▸ **WORK ORDER**: Beginning with the line below that contains "The word, then what the speaker says about it: Ahsian: It's" and ending with the line that contains "Mel spectrogram of an audio clip.", retype every line exactly. Pictures are not copied.
--- DATA FOR THE TASK Enclosed Below ---
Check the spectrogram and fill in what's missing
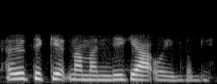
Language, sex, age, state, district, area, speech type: Manipuri, female, 18-30, Manipur, Thoubal, rural, conversation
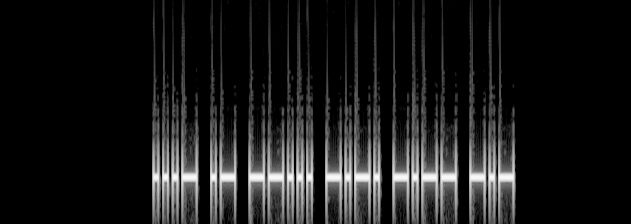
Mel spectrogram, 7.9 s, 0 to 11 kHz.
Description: Morse code, heard as a keyed tone, about 20 wpm, 700 Hz. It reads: VA7CYK
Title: DXCC-100 Call Signs - 6 Characters - 20wpm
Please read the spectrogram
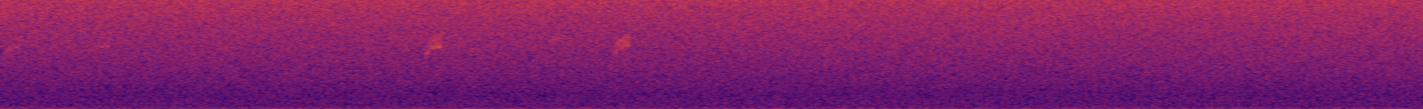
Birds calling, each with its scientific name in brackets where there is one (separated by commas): White-crowned Sparrow (Zonotrichia leucophrys)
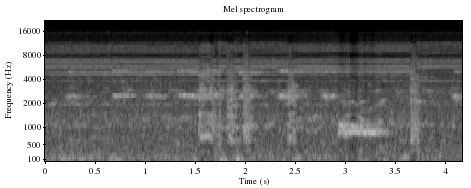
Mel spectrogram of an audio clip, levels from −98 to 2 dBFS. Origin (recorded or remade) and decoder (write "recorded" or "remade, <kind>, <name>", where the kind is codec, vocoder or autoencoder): remade, vocoder, BigVGAN v2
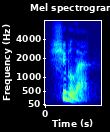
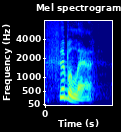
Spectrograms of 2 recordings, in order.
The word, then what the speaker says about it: Shibboleth: And what would happen is the people of Gilead would test them, and they would ask them to pronounce the word Shibboleth. It's right there in Scripture. And if they pronounced it correctly, they would let them in. But if they pronounced it Sibboleth, then they killed them. Because the people from Ephraim couldn't pronounce that SH sound. They couldn't handle it.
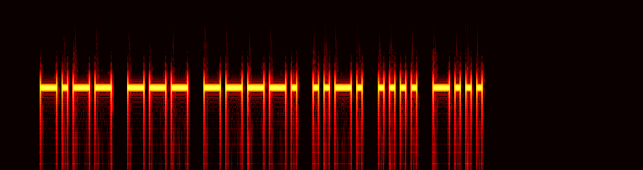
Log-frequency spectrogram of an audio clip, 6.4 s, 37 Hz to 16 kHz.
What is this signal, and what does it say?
Morse code, heard as a keyed tone, about 21 wpm, 700 Hz. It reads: YO9FHB
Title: DXCC-100 Call Signs - 6 Characters - Repeated 2x - 22wpm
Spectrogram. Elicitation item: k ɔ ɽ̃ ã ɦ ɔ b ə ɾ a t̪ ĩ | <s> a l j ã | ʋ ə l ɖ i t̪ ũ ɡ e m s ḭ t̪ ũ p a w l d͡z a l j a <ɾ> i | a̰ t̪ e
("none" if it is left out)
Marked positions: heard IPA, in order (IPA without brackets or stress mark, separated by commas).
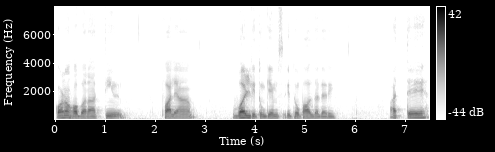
f, ɾ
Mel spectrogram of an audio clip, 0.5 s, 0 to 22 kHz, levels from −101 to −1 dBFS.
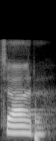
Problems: constant background noise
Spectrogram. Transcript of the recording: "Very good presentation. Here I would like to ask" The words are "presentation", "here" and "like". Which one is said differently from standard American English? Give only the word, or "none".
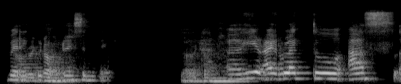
presentation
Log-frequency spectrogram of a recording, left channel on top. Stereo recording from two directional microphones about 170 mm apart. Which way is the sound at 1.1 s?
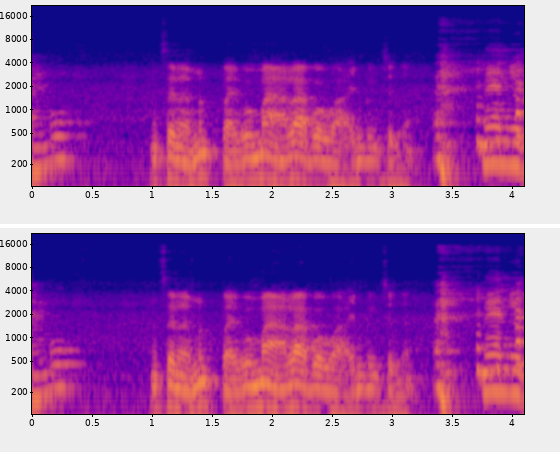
20° right (ahead or behind).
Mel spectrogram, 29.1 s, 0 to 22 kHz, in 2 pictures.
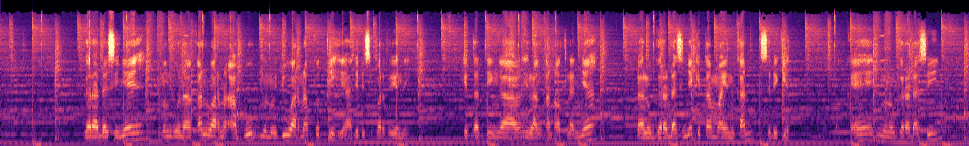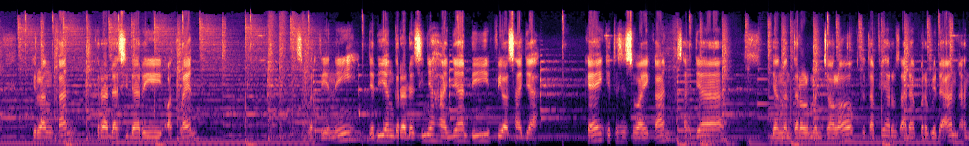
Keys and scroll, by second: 7.5 space.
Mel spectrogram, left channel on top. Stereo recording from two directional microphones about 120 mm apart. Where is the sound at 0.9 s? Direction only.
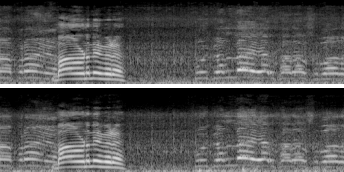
20° right (ahead or behind).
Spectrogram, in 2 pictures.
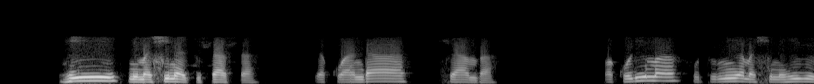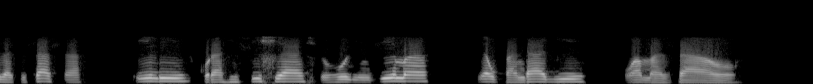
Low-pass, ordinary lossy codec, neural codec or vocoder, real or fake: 3.6 kHz; MP3, 24 kbps; none; real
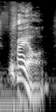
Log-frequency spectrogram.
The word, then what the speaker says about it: crayon: So, this is a word with many different regional pronunciations within the USA itself. In the UK, however, the most dominant pronunciation is crayon.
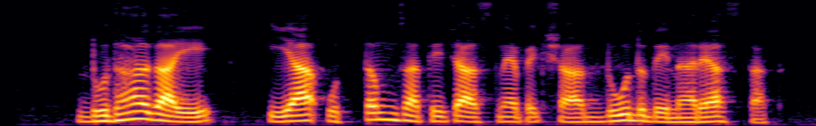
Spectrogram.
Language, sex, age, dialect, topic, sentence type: Marathi, male, 36-40, Standard Marathi, agriculture, statement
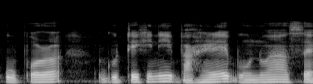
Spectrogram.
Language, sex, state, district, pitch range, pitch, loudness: Assamese, male, Assam, Sonitpur, 110-125 Hz, 115 Hz, -17 LUFS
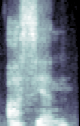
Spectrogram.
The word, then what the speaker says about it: Ahsian: It's by Robert Simmons and Naisha Asian. It's spelled Ahsian.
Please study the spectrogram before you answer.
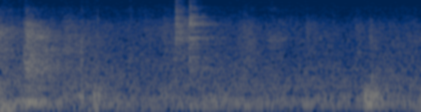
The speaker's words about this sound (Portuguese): Isto é bom ouvir assim o, o folhar das páginas, não é? Isto já não estamos habituados a isto.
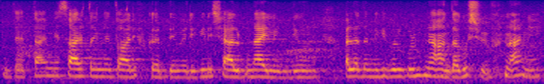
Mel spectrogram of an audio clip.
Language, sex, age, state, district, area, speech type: Dogri, female, 18-30, Jammu and Kashmir, Kathua, rural, spontaneous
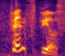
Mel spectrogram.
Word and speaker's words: Ventspils: Ventspils, that's how you say it.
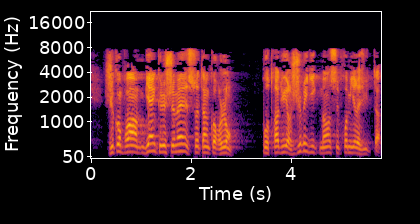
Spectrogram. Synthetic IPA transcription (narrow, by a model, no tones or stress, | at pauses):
ʒəkɔ̃pχɑ̃bjɛ̃kələʃəmɛ̃swat̪ɑ̃kɔʁlɔ̃ | puʁt̪χad̪ɥiʁʒyʁid̪ikmɑ̃səpχəmjeʁezylt̪a̰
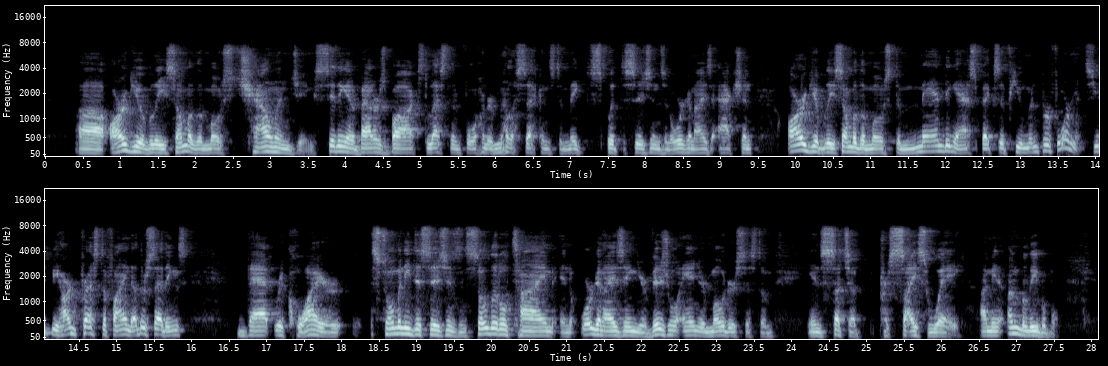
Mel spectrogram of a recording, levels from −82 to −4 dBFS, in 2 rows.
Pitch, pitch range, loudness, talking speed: 110 Hz, 100-125 Hz, -22 LUFS, 140 wpm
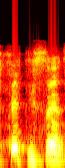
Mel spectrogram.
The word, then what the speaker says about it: 50 Cent: 50 cent said and notice you don't his name is not pronounced 50 cents his name is 50 cent so he says said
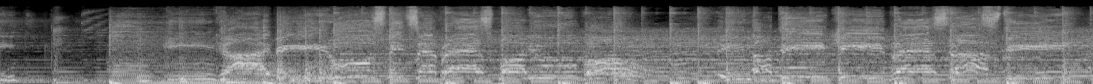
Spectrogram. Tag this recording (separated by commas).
Music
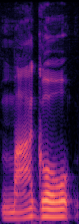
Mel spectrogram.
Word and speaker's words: Margot: Man muss sagen, letzte Woche hast du mit Quentin Tarantino gesprochen, mit Brad Pitt, mit Margot, das T spricht man nicht.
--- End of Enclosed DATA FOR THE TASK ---
▸ **ANSWER TO THE EXERCISE**:
The word, then what the speaker says about it: Ahsian: It's by Robert Simmons and Naisha Asian. It's spelled Ahsian.
Please study the spectrogram before you answer.
The speaker's words about this sound (Portuguese): Isto é bom ouvir assim o, o folhar das páginas, não é? Isto já não estamos habituados a isto.
Mel spectrogram of an audio clip.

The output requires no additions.